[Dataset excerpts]
——————
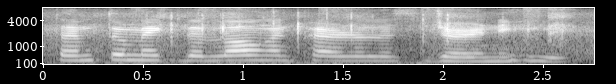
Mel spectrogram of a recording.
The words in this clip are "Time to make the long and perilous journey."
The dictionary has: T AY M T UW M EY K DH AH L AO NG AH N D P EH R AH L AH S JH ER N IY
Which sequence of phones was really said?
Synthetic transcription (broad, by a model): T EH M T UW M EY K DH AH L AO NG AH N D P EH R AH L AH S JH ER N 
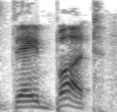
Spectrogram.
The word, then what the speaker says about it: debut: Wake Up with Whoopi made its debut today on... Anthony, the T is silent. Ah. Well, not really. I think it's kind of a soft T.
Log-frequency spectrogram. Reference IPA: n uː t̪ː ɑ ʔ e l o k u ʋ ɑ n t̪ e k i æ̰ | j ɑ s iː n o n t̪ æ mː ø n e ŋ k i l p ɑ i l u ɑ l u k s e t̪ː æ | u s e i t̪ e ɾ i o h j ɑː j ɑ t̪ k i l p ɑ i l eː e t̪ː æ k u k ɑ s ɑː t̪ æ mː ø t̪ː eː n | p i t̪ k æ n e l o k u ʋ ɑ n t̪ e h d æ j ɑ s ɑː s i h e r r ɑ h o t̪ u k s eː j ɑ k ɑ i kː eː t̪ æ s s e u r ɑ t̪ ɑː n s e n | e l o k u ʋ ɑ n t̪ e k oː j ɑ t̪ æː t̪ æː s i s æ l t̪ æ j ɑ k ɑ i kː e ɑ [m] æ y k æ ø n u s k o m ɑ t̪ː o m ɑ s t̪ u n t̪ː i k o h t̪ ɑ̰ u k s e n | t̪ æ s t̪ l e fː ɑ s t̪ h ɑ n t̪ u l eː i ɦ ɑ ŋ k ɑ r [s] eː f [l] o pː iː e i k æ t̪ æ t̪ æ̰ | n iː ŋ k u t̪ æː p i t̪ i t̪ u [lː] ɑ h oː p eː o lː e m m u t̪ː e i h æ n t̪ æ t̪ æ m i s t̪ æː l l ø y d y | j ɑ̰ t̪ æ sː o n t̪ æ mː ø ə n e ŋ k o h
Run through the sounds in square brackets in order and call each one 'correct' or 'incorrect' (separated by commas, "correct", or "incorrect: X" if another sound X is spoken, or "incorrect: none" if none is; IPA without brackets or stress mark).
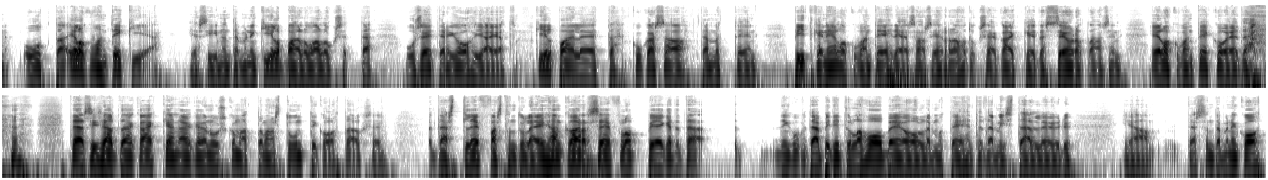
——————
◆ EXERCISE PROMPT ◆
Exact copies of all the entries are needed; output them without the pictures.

◆ EXERCISE ANSWER ◆
Mel spectrogram of a recording.
The words in this clip are "Time to make the long and perilous journey."
The dictionary has: T AY M T UW M EY K DH AH L AO NG AH N D P EH R AH L AH S JH ER N IY
Which sequence of phones was really said?
Synthetic transcription (broad, by a model): T EH M T UW M EY K DH AH L AO NG AH N D P EH R AH L AH S JH ER N 
Spectrogram.
The word, then what the speaker says about it: debut: Wake Up with Whoopi made its debut today on... Anthony, the T is silent. Ah. Well, not really. I think it's kind of a soft T.
Log-frequency spectrogram. Reference IPA: n uː t̪ː ɑ ʔ e l o k u ʋ ɑ n t̪ e k i æ̰ | j ɑ s iː n o n t̪ æ mː ø n e ŋ k i l p ɑ i l u ɑ l u k s e t̪ː æ | u s e i t̪ e ɾ i o h j ɑː j ɑ t̪ k i l p ɑ i l eː e t̪ː æ k u k ɑ s ɑː t̪ æ mː ø t̪ː eː n | p i t̪ k æ n e l o k u ʋ ɑ n t̪ e h d æ j ɑ s ɑː s i h e r r ɑ h o t̪ u k s eː j ɑ k ɑ i kː eː t̪ æ s s e u r ɑ t̪ ɑː n s e n | e l o k u ʋ ɑ n t̪ e k oː j ɑ t̪ æː t̪ æː s i s æ l t̪ æ j ɑ k ɑ i kː e ɑ [m] æ y k æ ø n u s k o m ɑ t̪ː o m ɑ s t̪ u n t̪ː i k o h t̪ ɑ̰ u k s e n | t̪ æ s t̪ l e fː ɑ s t̪ h ɑ n t̪ u l eː i ɦ ɑ ŋ k ɑ r [s] eː f [l] o pː iː e i k æ t̪ æ t̪ æ̰ | n iː ŋ k u t̪ æː p i t̪ i t̪ u [lː] ɑ h oː p eː o lː e m m u t̪ː e i h æ n t̪ æ t̪ æ m i s t̪ æː l l ø y d y | j ɑ̰ t̪ æ sː o n t̪ æ mː ø ə n e ŋ k o h
Run through the sounds in square brackets in order and call each one 'correct' or 'incorrect' (separated by commas, "correct", or "incorrect: X" if another sound X is spoken, or "incorrect: none" if none is; IPA without brackets or stress mark).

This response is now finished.